Opinion 09-61

April 23, 2009


Please Note: This opinion has been modified by Opinion 21-22(A) concerning a judge’s obligations when a party is appearing without counsel. As stated in Opinion 21-22(A), “we no longer prohibit remittal of disqualification merely because a party is unrepresented. We hereby modify our prior opinions to abolish that requirement.” This also affects opinions “where disclosure (or disclosure and insulation) is mandated in lieu of outright disqualification” (see id. fn 3).

Digest:         A judge who must disqualify him/herself in criminal cases because he/she is the District Attorney’s 4th degree relative, nevertheless may preside when a defendant who previously has been arraigned thereafter appears in the judge’s court without representation and requests an adjournment to secure representation, as long as the judge will grant the adjournment.
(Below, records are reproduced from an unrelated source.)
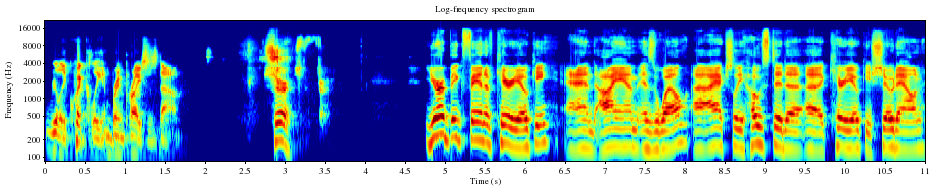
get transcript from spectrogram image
really quickly and bring prices down. Sure. You're a big fan of karaoke, and I am as well. Uh, I actually hosted a, a, karaoke showdown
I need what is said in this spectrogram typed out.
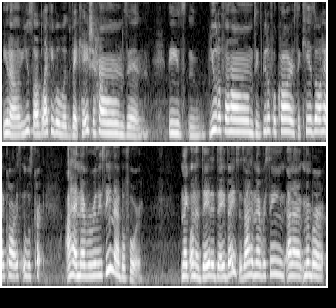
You know, you saw black people with vacation homes and these beautiful homes, these beautiful cars. The kids all had cars. It was crazy. I had never really seen that before like on a day to day basis. I had never seen, and I remember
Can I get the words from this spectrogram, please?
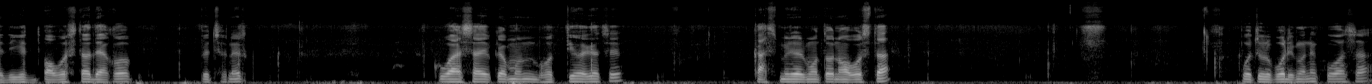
এদিকে অবস্থা দেখো, পেছনের কুয়াশায় কেমন ভর্তি হয়ে গেছে? কাশ্মীরের মতন অবস্থা। প্রচুর পরিমাণে কুয়াশা।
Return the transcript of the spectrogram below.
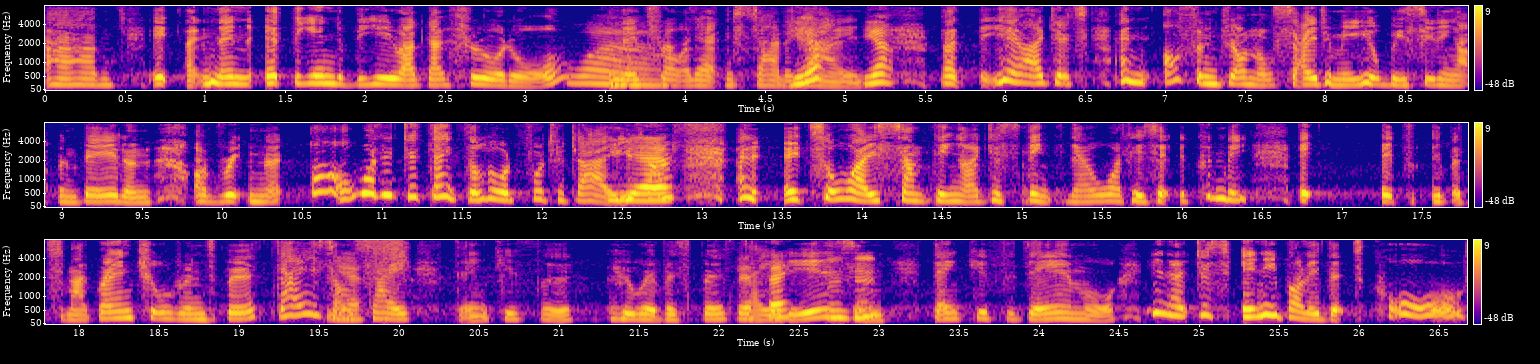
um, it, and then at the end of the year, I go through it all and then throw it out and start Yeah, again. yeah. But yeah, I just, and often John will say to me, he'll be sitting up in bed and I've written it, oh, what did you thank the Lord for today? You know? Yes. And it's always something I just think, now what is it? It couldn't be, it, if, if it's my grandchildren's birthdays, I'll say thank you for whoever's birthday, Birthday, it is, mhm. and thank you for them, or you know, just anybody that's called.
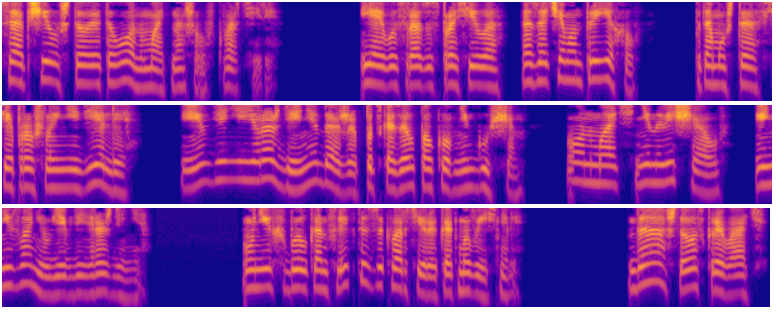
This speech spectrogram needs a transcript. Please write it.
Сообщил, что это он мать нашел в квартире. Я его сразу спросила, а зачем он приехал? Потому что все прошлые недели, и в день ее рождения даже, подсказал полковник Гущин. Он мать не навещал и не звонил ей в день рождения. У них был конфликт из-за квартиры, как мы выяснили. Да, что скрывать.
Rules:          22 NYCRR 100.2; 100.2(A); 100.3(E)(1); Opinion 07-216.


         A judge who is disqualified in criminal cases because he/she is a 4th degree relative of the District Attorney asks whether he/she may preside when a defendant who has been arraigned and is scheduled to thereafter appear before the judge with counsel, instead appears without counsel and asks for additional time to secure counsel. The judge advises that when the defendant appears, he/she will not adjust or fix bail, address the conditions of the defendant’s release, or change or issue an order of protection.

         A judge must avoid impropriety and its appearance (see 22 NYCRR 100.2) and must act at all times in a manner to promote public confidence in the judiciary’s integrity and impartiality(see 22 NYCRR 100.2[A]). Therefore, a judge must disqualify him/herself in any proceeding where the judge’s impartiality might reasonably be questioned (see 22 NYCRR 100.3[E][1]).

         In Opinion 07-216, the Committee advised the same judge that he/she must disqualify him/herself in all matters where the District Attorney or a member of the District Attorney’s staff appears, but that his/her disqualification is subject to remittal except in ex parte matters (such as arraignments and search warrant applications) and when a party appears without representation.

         Nevertheless, the Committee believes the judge may preside under the circumstances he/she describes, only after the judge advises the defendant of his/her relationship to the District Attorney and only if the judge will grant the adjournment. Granting an adjournment to allow a defendant more time to secure representation is essentially a ministerial act, and disqualification in such circumstances would not serve defendant’s best interests but instead would only inconvenience him/her.

         The Committee emphasizes that the inquiring judge may preside only when a defendant who already has been arraigned appears without counsel and requests an adjournment to secure counsel. And, the Committee believes it advisable for the judge to make a complete record of the defendant’s appearance. The judge may take no other action that would affect the defendant’s case. If a particular case requires any other decision beyond the adjournment, the judge must disqualify him/herself.

         Also, the Committee recommends that the inquiring judge notify his/her Administrative Judge that he/she is the District Attorney’s 4th degree relative.